Types of Probation Violations
There are a variety of ways that a person can violate the terms of their probation in Georgia, but in most situations, they fall under one of three categories — technical violations, substantive violations, and special-condition violations. If you do not meet the technical condition for your probation terms, such as failing to pay a fine or fee on time, failing to pay restitution as required, or failing to report to your probation officers could all be considered technical violations. Leaving the jurisdiction you are required to stay in could also be considered a technical violation in some situations.
If you failed to meet a special condition of your probation, that would result in a special condition violation. For example, not maintaining employment, avoiding contact with someone as part of a restraining order, or other conditions set for in your probation agreement may all result in a special condition violation. A substantive violation occurs when you are arrested for another crime before your probationary period is over. All of these violations should be avoided and the consequences for violating them can be serious.
Consequences of a Probation Violation
There are a variety of possible outcomes when a person violates the terms of their probation and none of the consequences are good. You could be ordered to spend extra time performing community service or pay an additional fine. These types of consequences are common if your probation violation is considered to be relatively minor. Another common type of punishment for a probation violation is extending your probationary sentence. This could be for a few months or a few years.

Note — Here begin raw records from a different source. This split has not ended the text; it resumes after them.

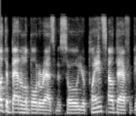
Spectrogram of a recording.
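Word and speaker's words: Boet Erasmus: It's the Battle of Boot Amaris. Close, Boot Erasmus. Boot Erasmus. Boot is Boot.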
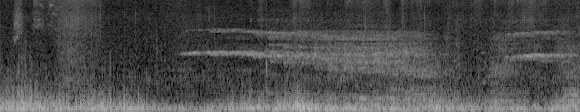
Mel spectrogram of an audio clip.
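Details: Four-year-old gelding horse, trail broke, descended from Let's Tango and Dock; a long clear whinny held steady then falling, followed by a second shorter whinny, over constant low rumble.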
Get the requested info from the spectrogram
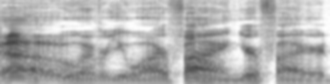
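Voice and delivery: furious, irate, boiling-over angry outburst. Describing a favorite clip before playing it, mock-irate Smithers impression. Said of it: "Smithers is so irate".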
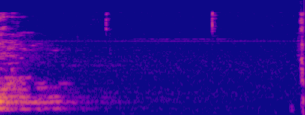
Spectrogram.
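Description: The last word of a man's lecturing voice fading out in the first half second, then near silence with a faint click about one and a half seconds in.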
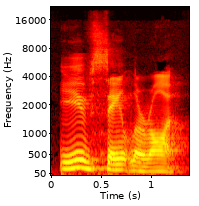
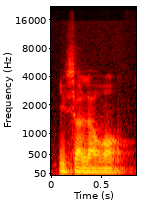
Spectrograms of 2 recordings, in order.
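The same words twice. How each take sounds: First: It is said with an American English accent. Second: It is said imitating a French accent.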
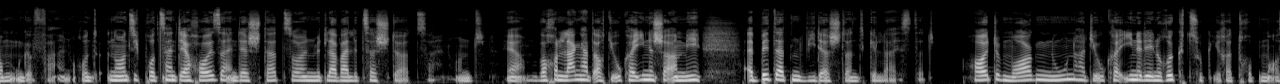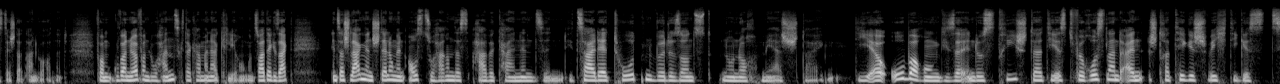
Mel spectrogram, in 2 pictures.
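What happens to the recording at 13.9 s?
The speech sits inside a time-stretched section from 12.80 to 17.82 s, running 1.72 times faster, likely from software dropping short pieces to keep pitch. It sounds rushed; a spectrogram shows unchanged harmonic spacing over compressed syllables.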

You may also be required to undergo drug or alcohol abuse counseling or special conditions may be added to your probation terms. In some situations, your probation may simply be revoked, which could result in you going to jail, especially if the violation is considered criminal in nature.
Contact an Experienced Criminal Defense Attorney Today
If you have violated the terms of your probation, you need to speak to a criminal defense attorney as soon as possible. The experienced attorneys at Lankford & Moore Law will work to protect your rights and achieve the best possible outcome for your probation violation. We will always have your best interest in mind, so do not put your freedom in the hands of someone who you can not trust and who does not have the experience to handle your case the way you deserve. Contact us today to schedule a consultation.